Seventy-six military officers and civilian officials from the NATO alliance and
North Atlantic Cooperation Council countries graduated yesterday, December 14,
1994, from the first class of the College of Strategic Studies and Defense
Economics at the George C. Marshall Center in Garmisch, Germany.
Richard Lugar was the graduation speaker.
"You will be ambassadors of cooperative engagement and cooperative threat
reduction in Europe," Senator Lugar told the graduates, the bulk of whom are
from countries of the former Warsaw Pact.
"The challenges of transition to
democracy are evident and formidable, but the yearnings of the peoples we serve
for freedom, for peace that allows normal and constructive living, and for
responsible farsighted leadership, is much more powerful," Lugar said.
Senator Lugar along with Senator Sam Nunn, sponsored legislation that provides
funds to assist in the disarmament and dismantlement of post cold war nuclear
stockpiles in the newly independent states of the former Soviet Union.
Lugar said the Marshall Center is part of the U.S. attempt to protect its
security and strengthen European security through "cooperative engagement."
During the five-month course which began in August, students studied how
democratic nations organize, control and provide for their armed forces under
Classes are taught in English, German and Russian.
second class is scheduled to begin February 2, 1995, with 86 students.
This first class was made up of 53 military officers from Defense ministries
and 23 civilian officials from Foreign and Defense ministries.
from the countries of Albania, Armenia, Belarus, Bulgaria, Czech Republic,
Estonia, Georgia, Hungary, Kazakhstan, Kyrgyzstan, Latvia, Lithuania, Moldova,
Poland, Romania, Russia, Slovakia, Tajikistan, Turkmenistan, Ukraine,
Uzbekistan, as well as Germany and the U.S.
The George C. Marshall European Center for Security Studies assists countries
of central and eastern Europe and the former Soviet Union in the development of
military institutions compatible with democratic processes and civilian control
of the military.
The Center, part of many defense and military relations
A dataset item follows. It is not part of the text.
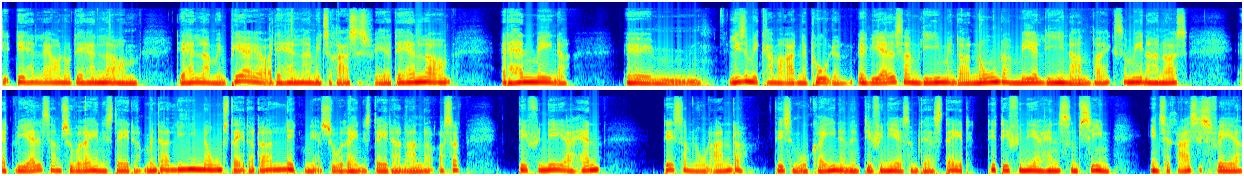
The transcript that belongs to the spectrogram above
det, det han laver nu, det handler om, det handler om imperier, og det handler om interessesfære. Det handler om, at han mener, øh, ligesom i kammerat Napoleon, at vi er alle sammen lige, men der er nogen, der er mere lige end andre, ikke? så mener han også, at vi er alle sammen suveræne stater, men der er lige nogle stater, der er lidt mere suveræne stater end andre, og så definerer han det som nogle andre, det som ukrainerne definerer som deres stat, det definerer han som sin interessesfære,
programs between the U.S. and Europe, focuses on the new opportunities and
challenges of European security today.
By providing defense education for
eastern and central Europe's senior policy makers, and sponsoring activities
that promote defense cooperation, the Center helps lay the groundwork for
closer ties and greater openness between the armed forces of NATO and its
The Marshall Center was inaugurated on June 5, 1993, 46 years after its
namesake, George C. Marshall, gave the historic speech at Harvard which later
became known as the Marshall Plan.
The Center is operated by the U.S.European
Command and the German government.
For further information, contact the George C. Marshall Center public affairs
officer, Mr. Mike Lopez, at 011-49-8821-750882/750469.